associated with any of the above. For example, if hackers
successfully access a bank's system and use it to subsequently
attack others, the bank may be liable for damages incurred by the
party that is attacked.
the top of the newsletter
FFIEC IT SECURITY
We continue our series on the FFIEC
interagency Information Security Booklet.
SECURITY CONTROLS -
Network security requires effective implementation of several
control mechanisms to adequately secure access to systems and data.
Financial institutions must evaluate and appropriately implement
those controls relative to the complexity of their network. Many
institutions have increasingly complex and dynamic networks stemming
from the growth of distributed computing.
Security personnel and network administrators have related but
distinct responsibilities for ensuring secure network access across
a diverse deployment of interconnecting network servers, file
servers, routers, gateways, and local and remote client
workstations. Security personnel typically lead or assist in the
development of policies, standards, and procedures, and monitor
compliance. They also lead or assist in incident-response efforts.
Network administrators implement the policies, standards, and
procedures in their day-to-day operational role.
Internally, networks can host or provide centralized access to
mission-critical applications and information, making secure access
an organizational priority. Externally, networks integrate
institution and third-party applications that grant customers and
insiders access to their financial information and Web-based
services. Financial institutions that fail to restrict access
properly expose themselves to increased transaction, reputation, and
compliance risk from threats including the theft of customer
information, data alteration, system misuse, or denial-of-service
Return to the top of
NATIONAL INSTITUTE OF STANDARDS
AND TECHNOLOGY -
the series on the National Institute of Standards and Technology
Chapter 11 - PREPARING FOR CONTINGENCIES AND DISASTERS
Applications and Data

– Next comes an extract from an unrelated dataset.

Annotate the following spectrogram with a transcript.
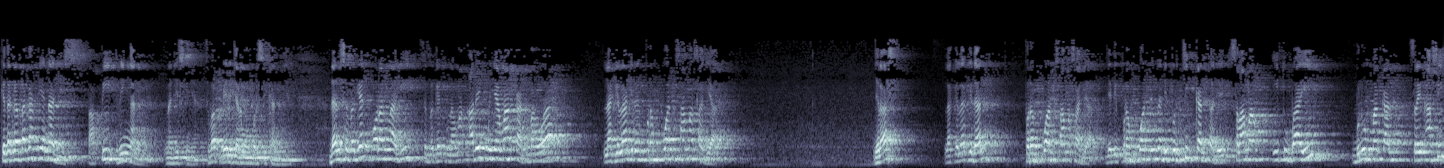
Kita katakan dia najis, tapi ringan najisnya, sebab dia cara membersihkannya. Dan sebagian orang lagi, sebagian ulama ada yang menyamakan bahwa laki-laki dan perempuan sama saja. Jelas? Laki-laki dan perempuan sama saja. Jadi perempuan juga dipercikkan saja. Selama itu bayi belum makan selain ASI,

Normally, the primary contingency strategy for applications and
data is regular backup and secure offsite storage. Important

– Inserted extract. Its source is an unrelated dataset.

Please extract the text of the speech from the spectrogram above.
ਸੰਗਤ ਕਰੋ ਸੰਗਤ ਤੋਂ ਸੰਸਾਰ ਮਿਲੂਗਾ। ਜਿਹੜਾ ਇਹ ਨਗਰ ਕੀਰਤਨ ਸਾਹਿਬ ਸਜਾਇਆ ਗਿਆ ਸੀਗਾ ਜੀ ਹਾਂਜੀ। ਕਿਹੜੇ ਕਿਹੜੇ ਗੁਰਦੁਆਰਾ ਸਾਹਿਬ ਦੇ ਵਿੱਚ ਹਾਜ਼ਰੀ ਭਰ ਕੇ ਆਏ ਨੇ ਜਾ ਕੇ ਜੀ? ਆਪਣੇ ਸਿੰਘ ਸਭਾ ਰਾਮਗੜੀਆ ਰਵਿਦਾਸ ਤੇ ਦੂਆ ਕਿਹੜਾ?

decisions to be addressed include how often the backup is performed,
how often it is stored off-site, and how it is transported (to
storage, to an alternate processing site, or to support the
resumption of normal operations).
The need for computer security does not go away when an
organization is processing in a contingency mode. In some cases, the
need may increase due to sharing processing facilities,
concentrating resources in fewer sites, or using additional
contractors and consultants. Security should be an important
consideration when selecting contingency strategies.
11.4.4 Computer-Based Services
Service providers may offer contingency services. Voice
communications carriers often can reroute calls (transparently to
the user) to a new location. Data communications carriers can also
reroute traffic. Hot sites are usually capable of receiving data and
voice communications. If one service provider is down, it may be
possible to use another. However, the type of communications carrier
lost, either local or long distance, is important. Local voice
service may be carried on cellular. Local data communications,
especially for large volumes, is normally more difficult. In
addition, resuming normal operations may require another rerouting
of communications services.
11.4.5 Physical Infrastructure
Hot sites and cold sites may also offer office space in addition to
processing capability support. Other types of contractual
arrangements can be made for office space, security services,
furniture, and more in the event of a contingency. If the
contingency plan calls for moving offsite, procedures need to be
developed to ensure a smooth transition back to the primary
operating facility or to a new facility. Protection of the physical
infrastructure is normally an important part of the emergency
response plan, such as use of fire extinguishers or protecting
equipment from water damage.
11.4.6 Documents and Papers
The primary contingency strategy is usually backup onto magnetic,
optical, microfiche, paper, or other medium and offsite storage.
Paper documents are generally harder to backup than electronic ones.
A supply of forms and other needed papers can be stored offsite.